These days, I get a lot of questions about responsive web design. The main two are “Should I use it?” and “What exactly is it?”. The first answer is easy – YES, YES, YES! The second takes a little longer to explain, but here’s some things to consider.
Responsive web design means that the layout of your site reconfigures itself for optimum viewing from desktop screens to tablets to mobile phones. Some people mistakenly believe that it also means that it also “sizes up” for larger screens, but that’s not the standard and there are a few reasons why that’s not a good idea.
You can see from this example of excellermarketing.com that as the screen size gets smaller, horizontal elements collapse. Backgrounds disappear. Sidebars drop to the bottom. Sometimes the menu becomes a drop down menu or an icon. There are many different options, but their layout always changes so elements stay readable and buttons stay clickable for fingers on smaller screens.
The reasons for using it are many:
- Higher Google ranking for sites that are responsive
- Only have to maintain one site instead of also maintaining a separate mobile site
- User Experience -Your customers will be able to utilize your website no matter what device they are using
- Also, it’s super cool
But, when you use a responsive design, you need to be as flexible as the design. The elements of the design must move to work so your static design of years ago just doesn’t fly anymore. You need to make allowances for big fingers. There are no mouse-over affects, so your users need to know what is clickable. PDF’s can be very hard to read so tiny and should really be converted to HTML. Flash animation is out for mobile design. It just doesn’t work on iOS devices. And some things just don’t work on a small scale and need to be adjusted.
Responsive Design for Larger Screens
As I said before, standard responsive design does not take into account larger screen sizes. The largest screen size I recommend designing for is 1140px. Yes, I know you have a 24″ screen and you want your new website to look good on YOUR screen, but web design is about finding a happy medium for all your viewers. One of the most important things is designing for your customer. If you use Google Analytics, and I hope you do, you can check to see what screen sizes your customers are using. You can see from a quick look at my own stats, about 21% of my visitors have a screen resolution of 1920px x 1080px.
When we add in the people with 2560×1440 and 1920×1200, I’ve got 36% of my visitors with screen resolutions of 1920px wide or more. But that also means that 64% have smaller screens. I can’t leave out 64% of my viewers by designing for larger screens. Note: to find the screen resolutions for your customers in Google Analytics, go to Reporting > Audience > Technology > Browser & OS then click the Screen Resolution link over the statistics and under the graph.

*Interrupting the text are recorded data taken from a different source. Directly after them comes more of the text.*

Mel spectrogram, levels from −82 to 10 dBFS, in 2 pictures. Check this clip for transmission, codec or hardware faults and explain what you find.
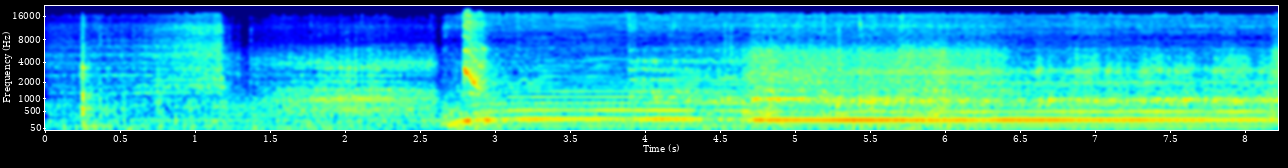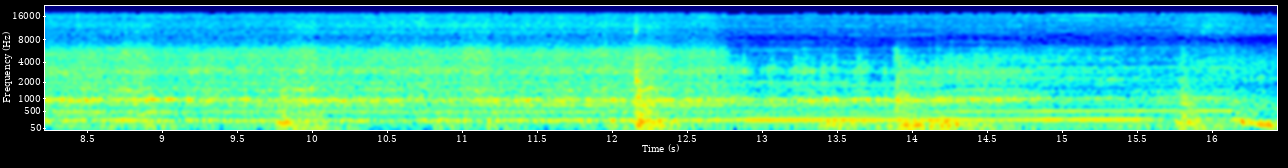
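Nothing here points to a transmission, codec or hardware problem; the audio comes through without anything that calls for comment.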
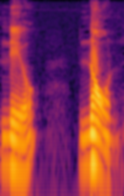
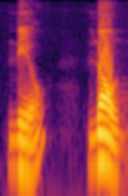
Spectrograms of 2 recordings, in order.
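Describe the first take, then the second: No difference in how they are said.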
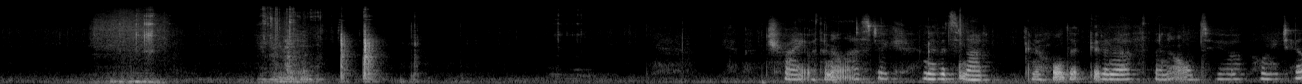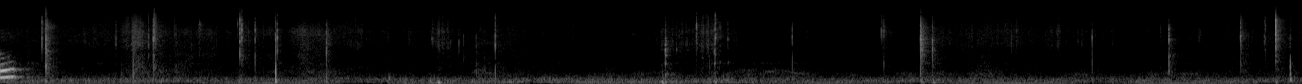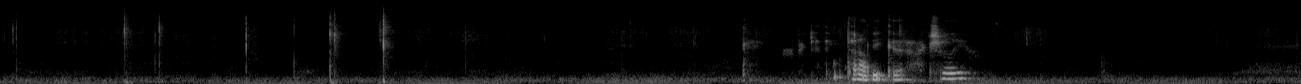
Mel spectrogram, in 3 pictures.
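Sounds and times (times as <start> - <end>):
hair rustling: 0.0 - 2.7, 4.5 - 6.5, 12.7 - 39.0
crisp crackles and clicks: 13.3 - 34.6.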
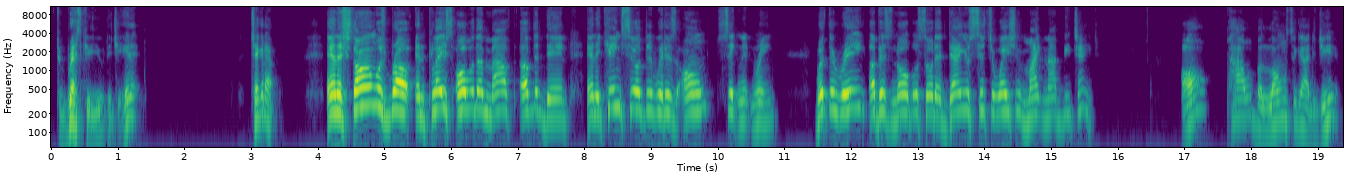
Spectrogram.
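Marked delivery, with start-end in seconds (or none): 4.1-15.7 raised, steady reading voice; scripture reading. Acted. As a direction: read the passage out to the church. Preacher reads scripture aloud.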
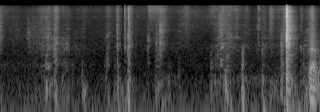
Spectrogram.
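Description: A large hardcover omnibus being handled close to the microphone: faint scattered rustles and taps, with one sharp click shortly before the end.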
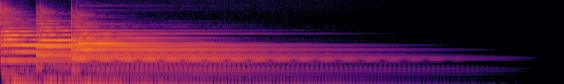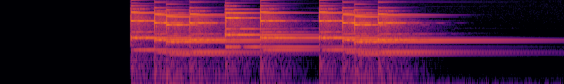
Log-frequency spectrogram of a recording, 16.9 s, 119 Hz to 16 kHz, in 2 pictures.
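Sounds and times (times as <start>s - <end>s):
bells: 0.0s - 5.7s, 10.4s - 16.9s.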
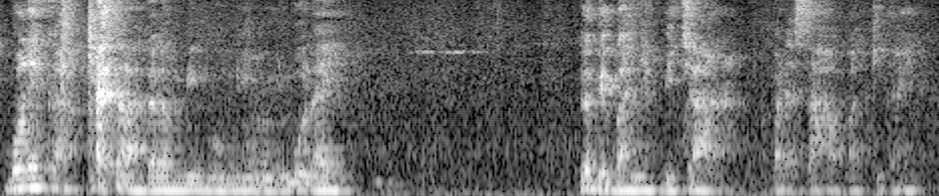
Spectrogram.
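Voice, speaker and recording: Older man preaching in an echoey church. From Indonesia. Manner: swings from hushed and low to loud, laughing shouts. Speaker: pastor. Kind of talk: sermon. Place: large church hall. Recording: echoey hall, distant mic, faint hiss.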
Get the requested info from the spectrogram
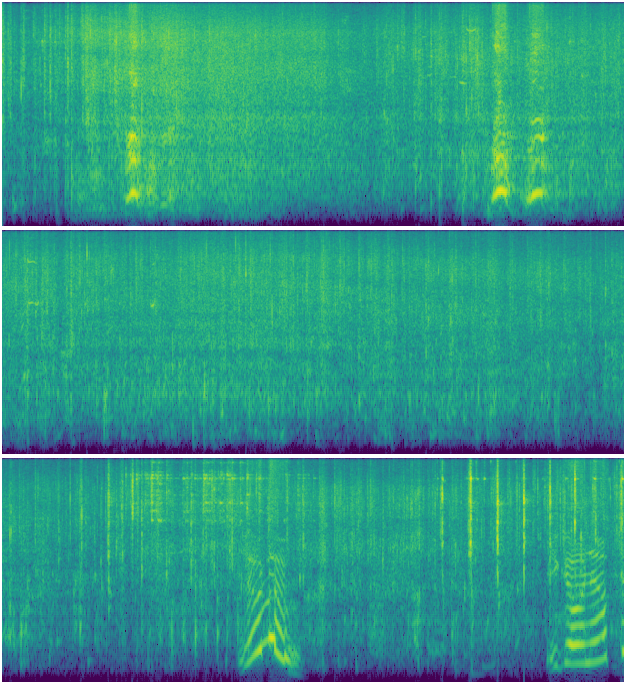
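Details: Dogs playing at a pond, fetching sticks: short high whining yelps rising and falling in four separate bursts, about one, four, eleven and fourteen seconds in, with long quiet gaps, over trickling water and a faint splashing background.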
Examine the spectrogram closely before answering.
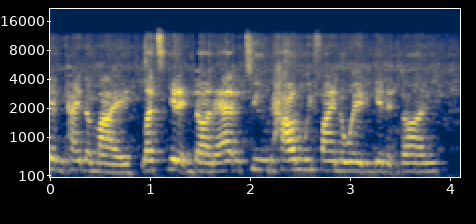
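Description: A woman with an ordinary speaking voice, fairly high pitch and moderate pace, over light background noise. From Michigan, near Toledo; Michigan. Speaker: architect, firm owner; panelist. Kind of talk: panel discussion on video call. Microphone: video call.

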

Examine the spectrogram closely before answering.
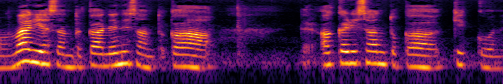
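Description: Over light background noise, a woman talks in a high voice at a fairly slow pace. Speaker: idol trainee live streamer. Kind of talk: casual live stream chat. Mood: cheerful, recalling nervous debut. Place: home room. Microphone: phone near.

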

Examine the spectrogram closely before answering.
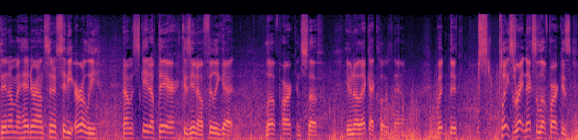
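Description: A man's moderate-paced speech with ordinary pitch variation and long, frequent pauses, dry with no echo, over loud background noise. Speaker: skateboarder vlogger. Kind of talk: casual vlog chat. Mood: relaxed, cheerful. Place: street. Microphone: phone near.

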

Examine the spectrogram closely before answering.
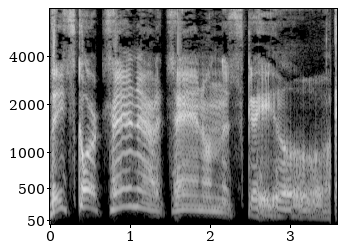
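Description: In a raspy, cartoonish character voice, a man speaks at a very slow pace. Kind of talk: comic overacting. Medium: puppet show. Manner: blustering, threatening wrestling-promo swagger.

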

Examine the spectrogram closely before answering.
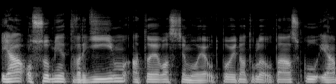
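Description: A man at medium pitch and moderate pace, over a quiet background. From Czech Republic. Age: 40s. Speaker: documentary filmmaker and traveller; guest. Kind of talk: radio interview. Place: studio. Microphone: studio mic.

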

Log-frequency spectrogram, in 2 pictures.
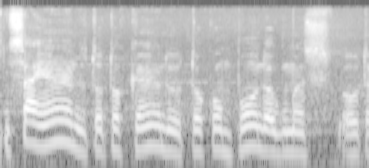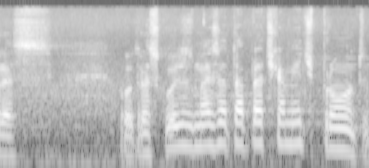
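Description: Light background noise behind a man's fairly high voice with ordinary pitch variation. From interior of São Paulo state, Brazil. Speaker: musician. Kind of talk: casual interview. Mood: relaxed, conversational.

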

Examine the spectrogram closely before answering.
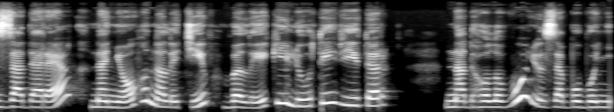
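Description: The background is quiet. An unforced reading voice moves with lively intonation.

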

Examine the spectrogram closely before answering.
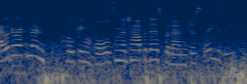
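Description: With music in the background, a woman talks at a fairly quick pace, the sound dry with no echo. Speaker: car-living vlogger. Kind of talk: casual vlog chat. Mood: cheerful, amused. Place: forest.

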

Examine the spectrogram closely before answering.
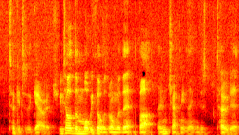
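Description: A somewhat breathy man's voice with audible room echo. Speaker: travel vlogger. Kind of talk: casual vlog chat. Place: home room. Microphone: camera far.

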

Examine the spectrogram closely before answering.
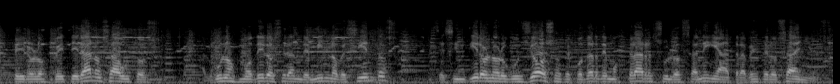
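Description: A man's medium-pitched voice moving at a fairly quick pace over music in the background. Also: ordinary pitch variation. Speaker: newsreel narrator. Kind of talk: 1960s newsreel narration, humorous tone.

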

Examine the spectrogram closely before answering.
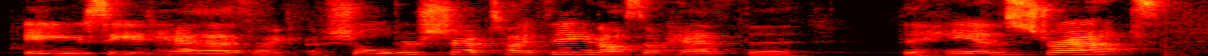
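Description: With an American accent, a woman speaks at a very slow pace, with audible room echo and light background noise. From US South. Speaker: YouTuber reviewing subscription boxes. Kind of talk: product unboxing review. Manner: casual, conversational. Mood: cheerful, relaxed. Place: home room. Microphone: camera far.

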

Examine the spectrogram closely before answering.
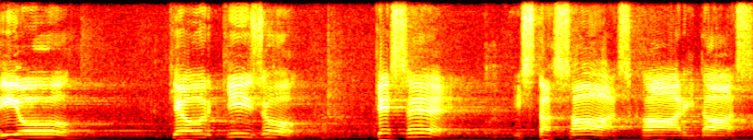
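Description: The man's pace is very slow. He keeps a fairly even intonation. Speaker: stage actor. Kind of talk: theatrical monologue. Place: stage.

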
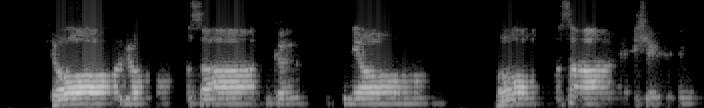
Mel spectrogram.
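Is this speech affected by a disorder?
No.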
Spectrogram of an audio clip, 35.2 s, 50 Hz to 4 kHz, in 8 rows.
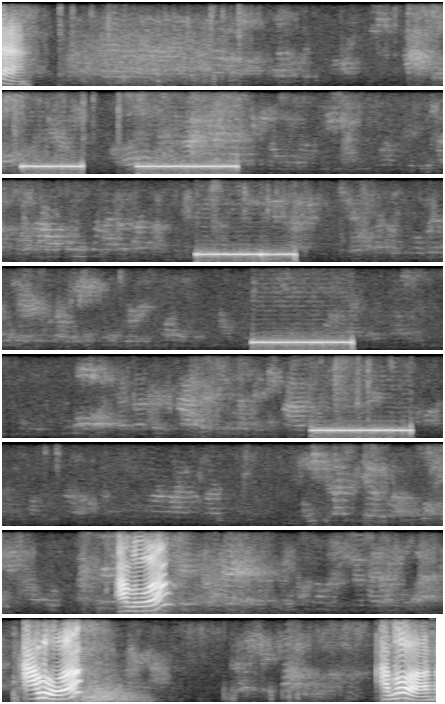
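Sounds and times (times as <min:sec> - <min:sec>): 
speech: 0:00.0 - 0:00.4, 0:27.8 - 0:28.3, 0:34.8 - 0:35.2
faint murmur: 0:00.0 - 0:35.2
telephone line beeps while a call is being transferred: 0:04.7 - 0:06.8, 0:10.8 - 0:11.8, 0:15.8 - 0:16.8, 0:20.8 - 0:21.8.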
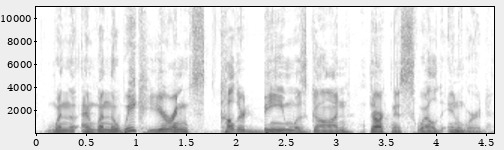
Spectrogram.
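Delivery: ordinary delivery, nothing marked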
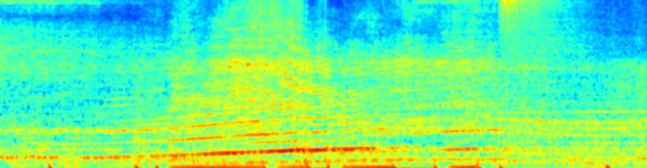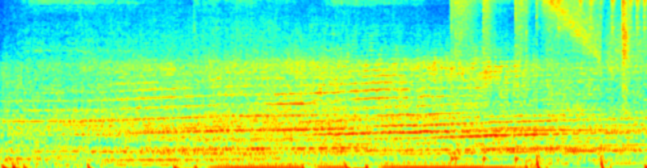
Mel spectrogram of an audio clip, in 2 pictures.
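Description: Racing motorcycle engine at high revs, its pitch climbing as the bike accelerates, then dipping and climbing slowly again. A heavy, rhythmic bass beat from background music runs underneath.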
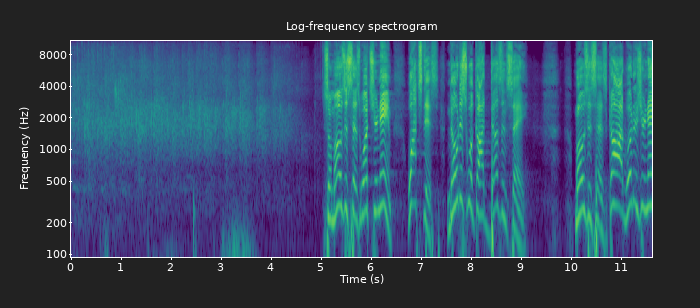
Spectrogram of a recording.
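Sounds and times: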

And what about height? Keep in mind that most responsive design is set up for screen WIDTH not screen height. So even though your visitor may have a very wide screen, it may not be very high. This is especially true for laptops, which more and more people are using now. So even if they have 1920px across, how many pixels high do they have? You may say, well, it looks like a lot have at least 1000px high, but let’s consider how people view sites. Do you have your browser window open to full monitor screen, or are you using only part of your screen so you have access to your desktop icons? And now take a look at the top of your browser window – how much of it is taken up with menus, icons, address bars, etc? For me, it’s about 300px, but I know many people have a lot more toolbars open than I keep. So we just cut that 1000px down by a considerable amount. And that means that when you design bigger, a lot of stuff gets cut off at the bottom unless you are very careful to correct for that. Certainly if most sites were to be increased would get cut off. This is especially true for a site with large images. Give it a try now by visiting your favorite site and pressing Ctrl and + on your keyboard at the same time (Cmd plus + on the Mac). Does that look optimal? Press Ctrl and – to get your screen back to normal size. Those bigger pictures also add more loading time, and in case you don’t know, Google penalizes ranking for slow loading sites. Also, maybe your customer has great internet speed – except when they are out with their ipad and are getting bad reception and their battery is running out. Will they wait for your site to load? I’m not saying that designing for larger screens is a definite no, but there are certainly things to consider before you implement a larger design.
Conclusion So, overall, definitely choose a site with responsive design. Not only will it be good now, but it will be good as more and more devices are created with more and more screen sizes. It will be good for your Google ranking, and more importantly, it will be good for your customers.
Have comments or questions about responsive design? I’d love to hear them.